With the departure of vibraphonist Stefon Harris, SFJAZZ Collective is the leanest it's ever been. Nevertheless, the seven current members appear to be thriving. The group has finally identified itself as more than just a repertory band. Its 2009 concert tour followed the usual formula, with everyone arranging one piece by a famous composer (McCoy Tyner) and providing one piece of their own. The resulting live record has some fabulous interpretations, including a smoky version of Tyner's 1961 ballad "Aisha" by tenor saxophonist Joe Lovano. Even better is a risky coupling of the Tyner songs "Indo-Serenade" and "Parody" by trombonist Robin Eubanks. Still, it's the original material that makes this album shine.

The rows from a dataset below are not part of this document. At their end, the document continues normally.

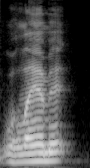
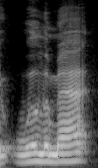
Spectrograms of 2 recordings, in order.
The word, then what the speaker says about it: Willamette: tribe in oregon sorry that's my joke it's pronounced willamette and it's organ like organ in your body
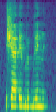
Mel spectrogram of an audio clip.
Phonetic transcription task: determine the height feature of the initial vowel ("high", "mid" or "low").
low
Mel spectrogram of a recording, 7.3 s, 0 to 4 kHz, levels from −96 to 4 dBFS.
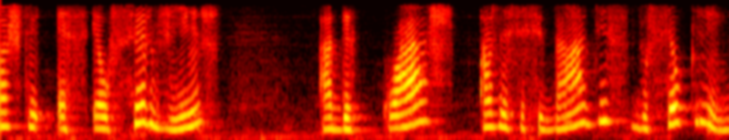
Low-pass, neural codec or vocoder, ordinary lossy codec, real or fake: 3.6 kHz; codec, 44.1 kHz, 2.6 kbps, SNAC; none; fake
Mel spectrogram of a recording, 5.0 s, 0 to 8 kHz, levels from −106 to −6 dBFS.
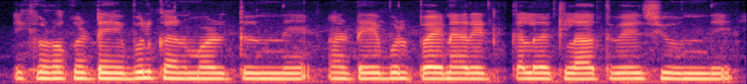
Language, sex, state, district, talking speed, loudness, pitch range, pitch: Telugu, female, Telangana, Mahabubabad, 130 wpm, -17 LUFS, 200-210 Hz, 205 Hz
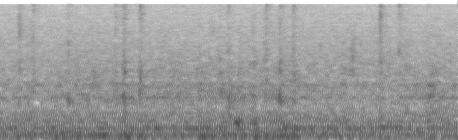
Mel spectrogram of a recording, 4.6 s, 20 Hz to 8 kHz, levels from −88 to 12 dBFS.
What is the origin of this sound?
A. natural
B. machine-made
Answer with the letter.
B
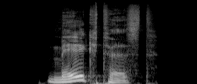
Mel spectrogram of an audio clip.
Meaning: inflection of melken: 1. second-person singular preterite 2. second-person singular subjunctive II
- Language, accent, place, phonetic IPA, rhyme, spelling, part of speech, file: German, Germany, Berlin, [ˈmɛlktəst], -ɛlktəst, melktest, verb, De-melktest.ogg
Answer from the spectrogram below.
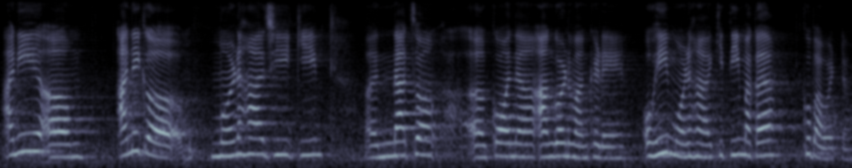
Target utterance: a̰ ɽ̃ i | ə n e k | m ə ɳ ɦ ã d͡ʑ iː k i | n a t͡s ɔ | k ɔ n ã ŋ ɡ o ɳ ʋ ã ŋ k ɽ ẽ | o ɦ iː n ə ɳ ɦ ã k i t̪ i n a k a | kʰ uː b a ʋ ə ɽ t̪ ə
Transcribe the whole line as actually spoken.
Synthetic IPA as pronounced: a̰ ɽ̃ i | ə n e k | m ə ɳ ɦ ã d͡ʑ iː k i | n a t͡s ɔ | k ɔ n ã ŋ ɡ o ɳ ʋ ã ŋ k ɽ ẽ | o ɦ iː m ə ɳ ɦ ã k i t̪ i m a k a | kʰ uː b a ʋ ə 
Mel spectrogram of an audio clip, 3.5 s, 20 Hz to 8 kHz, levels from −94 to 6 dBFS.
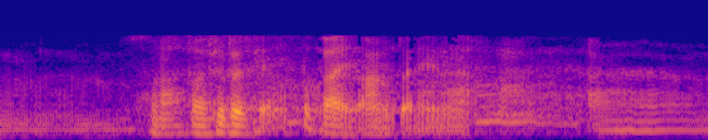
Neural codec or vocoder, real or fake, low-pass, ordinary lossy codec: autoencoder, 22.05 kHz, a latent of 192 numbers a frame, VITS, trained on one speaker; fake; 7.2 kHz; AAC, 16 kbps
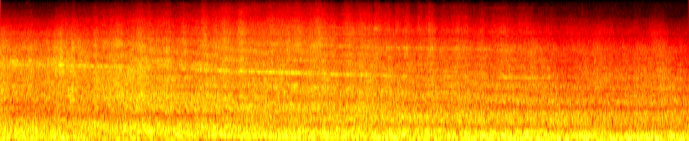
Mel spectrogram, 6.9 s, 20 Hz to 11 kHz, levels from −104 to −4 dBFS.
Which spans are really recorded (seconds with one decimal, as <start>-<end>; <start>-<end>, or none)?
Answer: 0.0-2.2; 3.2-6.9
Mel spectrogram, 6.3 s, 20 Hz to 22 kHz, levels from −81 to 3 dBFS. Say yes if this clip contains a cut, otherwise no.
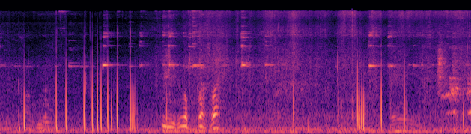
no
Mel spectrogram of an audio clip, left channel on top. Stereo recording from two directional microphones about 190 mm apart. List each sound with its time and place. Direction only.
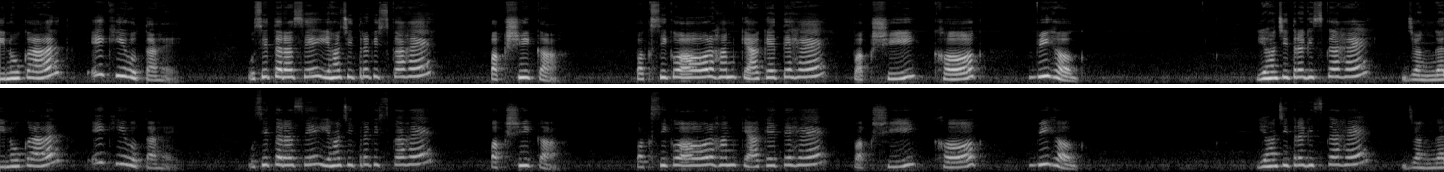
0.0 s a woman's voice: 45° left (ahead or behind)
12.5 s a woman's voice: 45° left (ahead or behind)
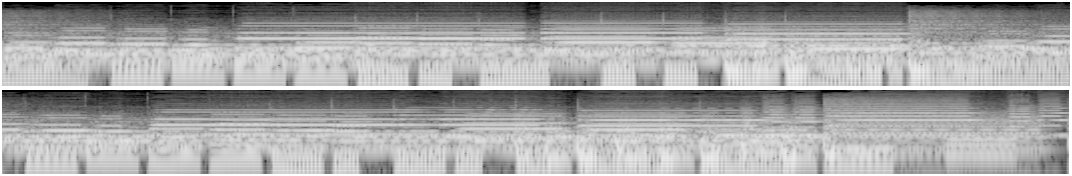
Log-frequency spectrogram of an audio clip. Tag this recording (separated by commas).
Music, Tender music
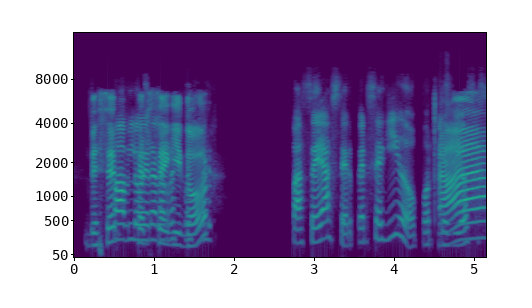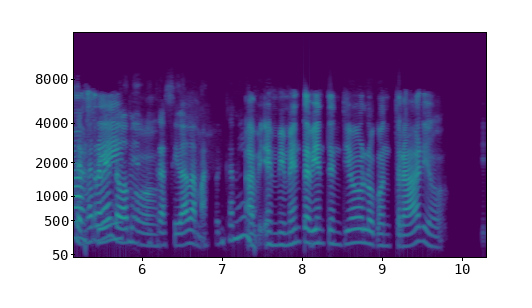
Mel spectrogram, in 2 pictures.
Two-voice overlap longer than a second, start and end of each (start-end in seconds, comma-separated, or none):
0.5-1.8, 4.6-6.3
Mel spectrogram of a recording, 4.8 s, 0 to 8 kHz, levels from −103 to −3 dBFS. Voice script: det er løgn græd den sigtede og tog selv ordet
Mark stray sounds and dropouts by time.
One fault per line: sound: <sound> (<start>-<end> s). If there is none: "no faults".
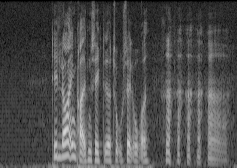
sound: laugh (3.2-4.6 s)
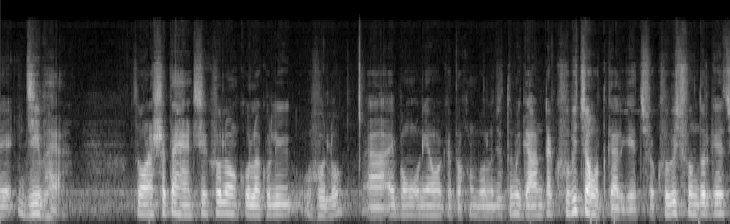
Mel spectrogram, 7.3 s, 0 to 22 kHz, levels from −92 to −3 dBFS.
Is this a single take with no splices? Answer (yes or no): yes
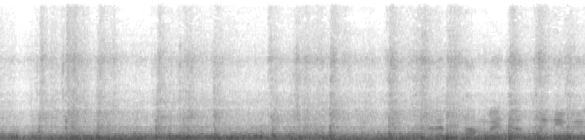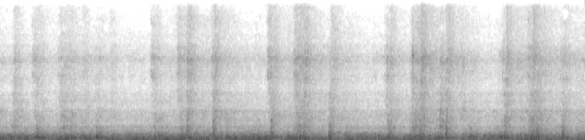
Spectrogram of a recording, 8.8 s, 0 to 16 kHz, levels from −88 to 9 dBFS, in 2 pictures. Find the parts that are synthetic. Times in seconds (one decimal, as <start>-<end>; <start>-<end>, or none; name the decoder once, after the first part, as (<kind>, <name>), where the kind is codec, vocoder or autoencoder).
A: 4.9-8.8 (vocoder, BigVGAN v2)

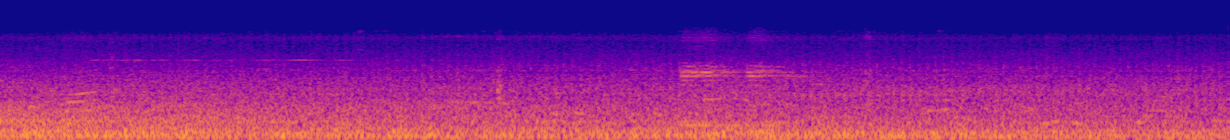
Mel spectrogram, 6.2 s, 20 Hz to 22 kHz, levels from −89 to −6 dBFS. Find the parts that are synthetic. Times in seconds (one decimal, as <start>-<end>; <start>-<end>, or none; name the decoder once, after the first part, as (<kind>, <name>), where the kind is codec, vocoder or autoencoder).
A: 1.9-4.8 (vocoder, BigVGAN v2)

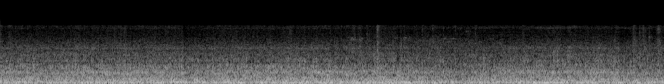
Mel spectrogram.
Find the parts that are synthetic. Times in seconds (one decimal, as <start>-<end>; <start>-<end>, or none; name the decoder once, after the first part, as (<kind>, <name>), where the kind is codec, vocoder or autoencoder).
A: 1.1-1.7 (vocoder, BigVGAN v2); 3.9-5.4

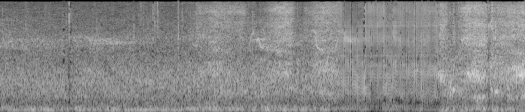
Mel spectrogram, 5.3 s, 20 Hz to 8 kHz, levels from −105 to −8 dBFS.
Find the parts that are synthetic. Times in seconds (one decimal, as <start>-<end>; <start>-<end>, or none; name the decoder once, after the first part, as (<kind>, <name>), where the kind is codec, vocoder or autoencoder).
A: 3.4-4.4 (vocoder, BigVGAN v2)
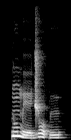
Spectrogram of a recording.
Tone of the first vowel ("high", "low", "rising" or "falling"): high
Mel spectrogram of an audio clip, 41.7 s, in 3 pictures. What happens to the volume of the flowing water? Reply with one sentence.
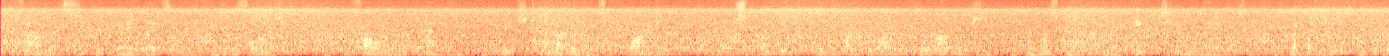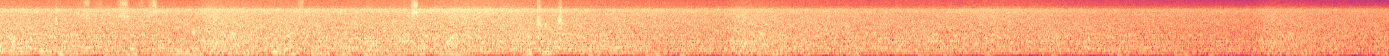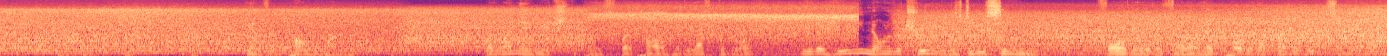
The volume of the flowing water goes down.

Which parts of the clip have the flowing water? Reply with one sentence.
The flowing water can be heard from 0.0 to 41.6 s.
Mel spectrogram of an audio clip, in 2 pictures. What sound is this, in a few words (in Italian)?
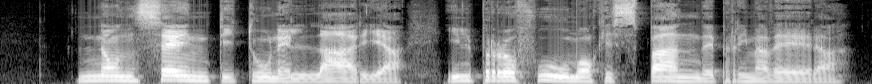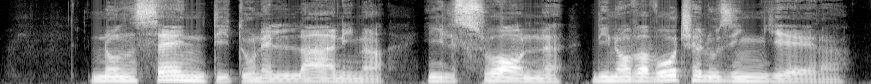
espressivo; Aprile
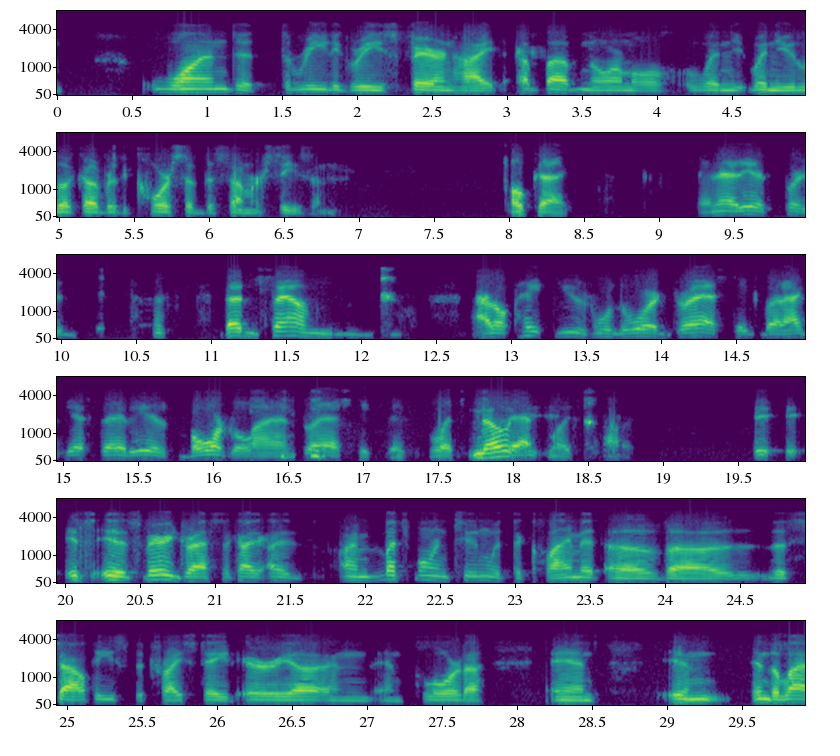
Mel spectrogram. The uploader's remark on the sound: Monthly Conference Call.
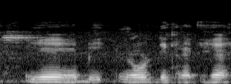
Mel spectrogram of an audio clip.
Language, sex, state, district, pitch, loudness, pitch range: Hindi, female, Madhya Pradesh, Umaria, 110 Hz, -16 LUFS, 110-115 Hz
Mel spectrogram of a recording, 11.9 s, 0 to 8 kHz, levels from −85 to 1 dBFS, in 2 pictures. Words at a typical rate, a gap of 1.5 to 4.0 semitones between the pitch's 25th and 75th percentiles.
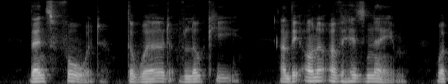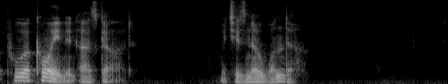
No: slow, 100 wpm; average, 3.1 semitones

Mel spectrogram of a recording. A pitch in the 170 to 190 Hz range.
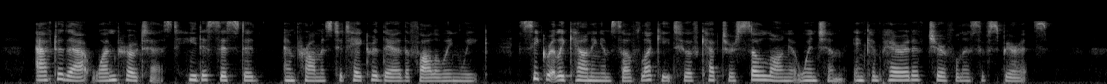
Yes: medium, 185 Hz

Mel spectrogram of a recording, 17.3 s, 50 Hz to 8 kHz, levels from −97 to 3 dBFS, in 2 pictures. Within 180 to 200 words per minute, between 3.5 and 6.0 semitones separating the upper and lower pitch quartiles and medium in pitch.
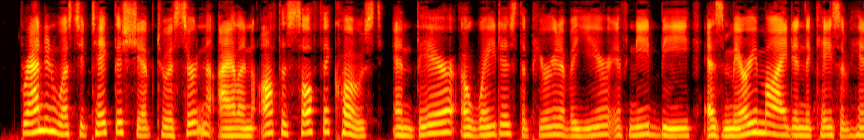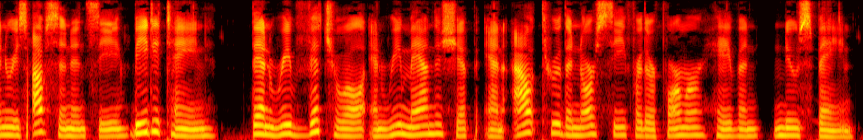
Yes: average, 195 wpm; average, 4.0 semitones; medium, 160 Hz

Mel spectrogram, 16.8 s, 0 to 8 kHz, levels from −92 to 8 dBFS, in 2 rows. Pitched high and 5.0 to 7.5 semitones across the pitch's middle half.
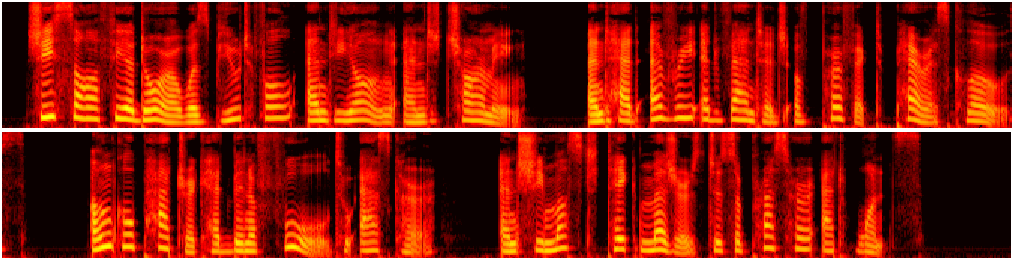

It could be the juxtaposition of generations that makes SFJAZZ Collective interesting, since it's cool to see an elder statesman like Lovano paired with a young musician like Harland. It could also be its new sense of buoyancy. Alto saxophonist Miguel Zenón won a MacArthur fellowship last year, and they're obviously pleased with the Obama victory. (The two most infectious pieces are Eubanks' "Yes We Can — Victory Dance" and "Yup, We Did" by bassist Matt Penman). But there's a greater willingness to experiment. From Lovano's aptly-titled "Jazz Free" to Harland's "E-Collective," to the harmonic complexity of "Migrations" by Renee Rosnes, this album is deeper, more thoughtful, and more varied than any of the group's previous work. It's the result of seven imaginations that keep growing.